The disease is ideal for solution development since medical researchers have yet to identify an exact cause. At best, they know that it is an autoimmune condition, and factors like age, genetics, obesity, inactivity, and pregnancy influence it. Almost half of all T2DM patients are at least sixty-five years old. (Bellary et al., 2021). Therefore, since the world population is gradually aging, the disease will increasingly become an essential healthcare problem. Comorbidities and loss of functionality are also important considerations when addressing T2DM. Next, the disease has a racial/ethnic disparity factor. For example, in the United States, it is more prevalent among African-Americans (13.2%), Hispanics (12.8%), and Southern Arizona Native American communities (24.1%) than in non-Hispanic whites (7.6%) (Rodríguez & Campbell, 2017). Additionally, cultural-specific health patterns, including health literacy levels, income, and access to healthcare services, mean that some communities, usually the minorities, bear a disproportionate burden of the disease.
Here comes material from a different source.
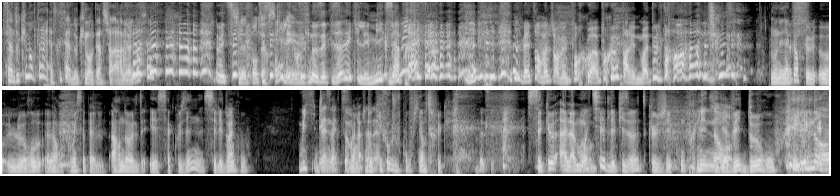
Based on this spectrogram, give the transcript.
C'est un documentaire. Est-ce que c'est un documentaire sur Arnold en fait? Non, mais tu sais, C'est notre tu sais qu'il écoute nos épisodes et qu'il les mixe Mais oui, après. Il va être en mode genre, mais pourquoi? Pourquoi vous parlez de moi tout le temps? On est d'accord que le, euh, le ro- alors, comment il s'appelle? Arnold et sa cousine, c'est les deux Ouais. roues. Oui, Janet. exactement. Voilà. Janet. Donc il faut que je vous confie un truc. Vas-y. C'est que à la Oh, moitié de l'épisode que j'ai compris Mais qu'il non. y avait deux roues. Mais non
Therefore, healthcare professionals must integrate the available resources to develop solutions that enhance healthcare outcomes for T2DM patients.

The disease is relevant to nursing practice since it entails clinical and non-clinical aspects. In addition to administering the proper medication and other treatment interventions, the caregiver must also incorporate community resources. They must also exercise change management and leadership skills, communication, and collaboration to realize optimal care quality, patient safety, and low healthcare costs. Hence, T2DM requires developing a holistic intervention, making it relevant to developing nursing professionals.

Leadership and Change Management Strategies

Nursing leadership is integral to developing the intervention. First, organizational leaders must acknowledge the problem. They must accept that their facility can offer better outcomes to T2DM patients, thereby initiating the change process. Their primary focus of improvement would be the nursing staff. Effective leadership will ensure that all caregivers are sufficient skills and knowledge to facilitate positive outcomes. Leaders can facilitate this change by providing continuing education programs, training workshops, and recruiting established experts. Organizational leadership can also oversee the creation of interdisciplinary teams to amass all the necessary resources. Specifically, each team should consist of clinical and non-clinal professionals to acquire, organize, and disseminate information on community resources. The successful implementation of the new organizational format would allow T2DM patients to access all the care they need in one location.

Organizational change is hard to implement, hence the need for a sound change-management strategy. For instance, Lippitt’s seven-stage approach would allow the leaders to identify problematic areas. These could be challenges at the workplace or patient/community-based barriers. The leaders would then follow the other steps: evaluation of change motivation resource assessment, objective creation, role definition, change sustenance, and support termination for patients/community members (Hawkes & Hendricks-Jackson, 2017). Therefore, the change strategy allows patients and caregivers to realize better clinical and non-clinical outcomes.


Nursing Ethics was crucial to developing the intervention. For instance, one must consider maintaining patient privacy in an integrated healthcare team. Thus, it was necessary to incorporate cybersecurity protocols and practices, e.g., login pages and preferential reveal of patient identity. Other essential ethical considerations entailed patient autonomy, where the caregivers must acquire informed consent before exposing patients to the intervention. The patients would also have the freedom to decide the community resources and healthcare technology they would use. Hence, nursing ethical principles provided reliable guidelines to develop an effective intervention.